Data records
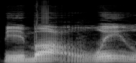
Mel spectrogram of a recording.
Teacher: ضاد کو موٹا کرنا ہے، مد ہے کھینچنا ہے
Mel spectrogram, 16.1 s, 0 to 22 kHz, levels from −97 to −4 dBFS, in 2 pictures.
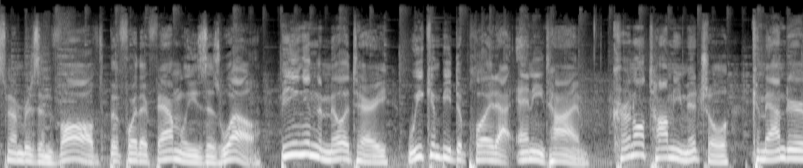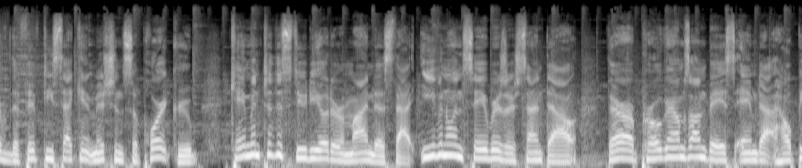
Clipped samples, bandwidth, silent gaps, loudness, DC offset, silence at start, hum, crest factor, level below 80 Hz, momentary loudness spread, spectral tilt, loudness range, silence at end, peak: under 0.1%; 18.5 kHz; none; -17 LUFS; under 0.1%; 0 s; none; 12 dB; -32 dBFS; 4 LU; -6 dB/octave; 1 LU; 0 s; -4 dBFS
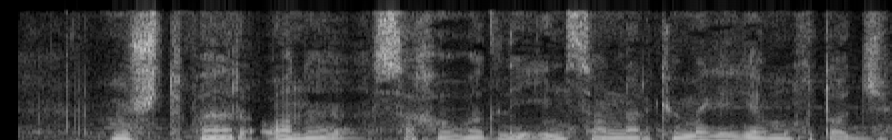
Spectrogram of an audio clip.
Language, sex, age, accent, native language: Uzbek, male, 25-34, Andijon, Uzbek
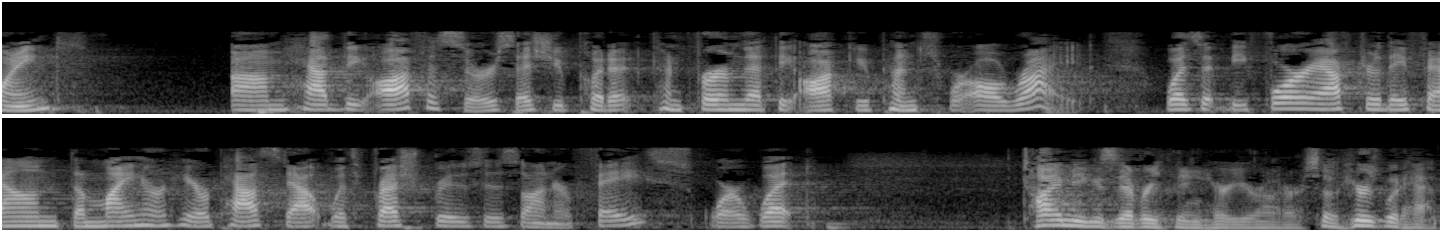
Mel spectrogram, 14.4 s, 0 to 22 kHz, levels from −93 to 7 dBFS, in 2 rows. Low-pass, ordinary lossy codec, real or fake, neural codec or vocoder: 7.2 kHz; MP3, 64 kbps; real; none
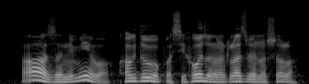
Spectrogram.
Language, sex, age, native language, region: Slovenian, male, 12-17, Slovenian, Drava region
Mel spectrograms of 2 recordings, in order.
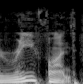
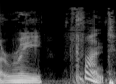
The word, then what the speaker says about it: refund: 那么刚才我们举的这三个例句呢，都是呢作为名词来使用，它的发音是 refund。那么接下来我们看看它的动词的这个使用，它的发音也发生了变化，叫 refund。好，看下面的例句， We guarantee to refund your money if you're not delighted with your purchase。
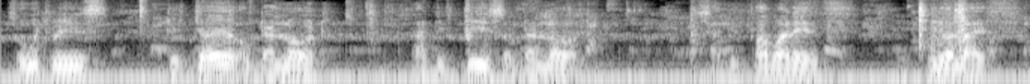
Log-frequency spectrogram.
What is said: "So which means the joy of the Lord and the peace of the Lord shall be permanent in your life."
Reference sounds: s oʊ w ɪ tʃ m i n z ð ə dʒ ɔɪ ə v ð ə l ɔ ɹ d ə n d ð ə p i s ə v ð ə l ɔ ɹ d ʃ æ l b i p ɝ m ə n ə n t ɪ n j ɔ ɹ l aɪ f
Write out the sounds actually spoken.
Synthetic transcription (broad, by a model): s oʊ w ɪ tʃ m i z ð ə dʒ ɔɪ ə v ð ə l ɔ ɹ d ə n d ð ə p i s ə v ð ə l ɔ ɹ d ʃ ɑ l b i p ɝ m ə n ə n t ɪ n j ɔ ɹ l aɪ f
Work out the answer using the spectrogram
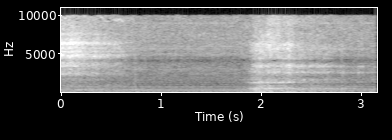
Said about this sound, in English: Take a breath in.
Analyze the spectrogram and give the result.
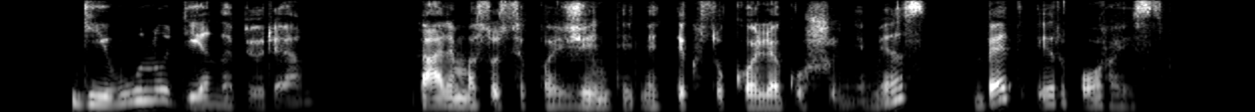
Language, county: Lithuanian, Alytus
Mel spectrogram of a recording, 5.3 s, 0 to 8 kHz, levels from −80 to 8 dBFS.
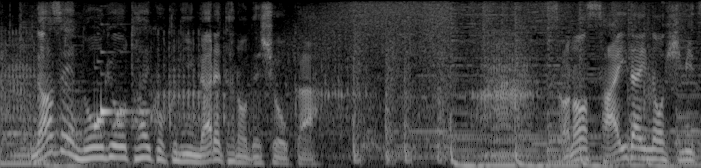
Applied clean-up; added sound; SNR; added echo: none; Mechanisms; 14 dB; none.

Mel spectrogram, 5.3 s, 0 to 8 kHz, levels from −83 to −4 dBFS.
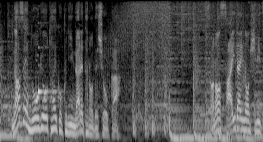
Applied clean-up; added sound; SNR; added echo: none; none; none; none.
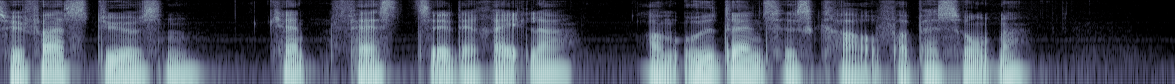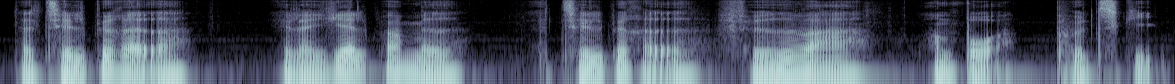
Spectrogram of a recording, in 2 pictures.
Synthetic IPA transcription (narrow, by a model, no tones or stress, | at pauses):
søfɑ̈d̥sd̥yːɐlsn̩ | kʰænfæsd̥sed̥əʁɛ̰ːlɐ | ɒ̽muð̞ˠd̥æn̰l̩səskʰʁɑ̈ʊ̰fɑ̈pʰæɐso̝̰ːnɐ | d̥ɑ̈t͡sʰe̝lb̥e̝ʁɛ̰ð̞ˠɐ | elɐjel̰b̥ɐmeð̞ˠ | æ̥t͡sʰe̝lb̥e̝ʁɛ̰ːðˠəføːð̞ˠəʋɑ̈ː | ɒ̽mb̥o̝ɐ̰pʰɒ̽e̝d̥sɡ̥ḭːb̥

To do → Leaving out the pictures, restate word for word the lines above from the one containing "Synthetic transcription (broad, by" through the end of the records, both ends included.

Solution to the exercise →
Synthetic transcription (broad, by a model): s oʊ w ɪ tʃ m i z ð ə dʒ ɔɪ ə v ð ə l ɔ ɹ d ə n d ð ə p i s ə v ð ə l ɔ ɹ d ʃ ɑ l b i p ɝ m ə n ə n t ɪ n j ɔ ɹ l aɪ f
Work out the answer using the spectrogram
Said about this sound, in English: Take a breath in.
Analyze the spectrogram and give the result.
Language, county: Lithuanian, Alytus
Mel spectrogram of a recording, 5.3 s, 0 to 8 kHz, levels from −80 to 8 dBFS.
Applied clean-up; added sound; SNR; added echo: none; Mechanisms; 14 dB; none.

Mel spectrogram, 5.3 s, 0 to 8 kHz, levels from −83 to −4 dBFS.
Applied clean-up; added sound; SNR; added echo: none; none; none; none.
Spectrogram of a recording, in 2 pictures.
Synthetic IPA transcription (narrow, by a model, no tones or stress, | at pauses):
søfɑ̈d̥sd̥yːɐlsn̩ | kʰænfæsd̥sed̥əʁɛ̰ːlɐ | ɒ̽muð̞ˠd̥æn̰l̩səskʰʁɑ̈ʊ̰fɑ̈pʰæɐso̝̰ːnɐ | d̥ɑ̈t͡sʰe̝lb̥e̝ʁɛ̰ð̞ˠɐ | elɐjel̰b̥ɐmeð̞ˠ | æ̥t͡sʰe̝lb̥e̝ʁɛ̰ːðˠəføːð̞ˠəʋɑ̈ː | ɒ̽mb̥o̝ɐ̰pʰɒ̽e̝d̥sɡ̥ḭːb̥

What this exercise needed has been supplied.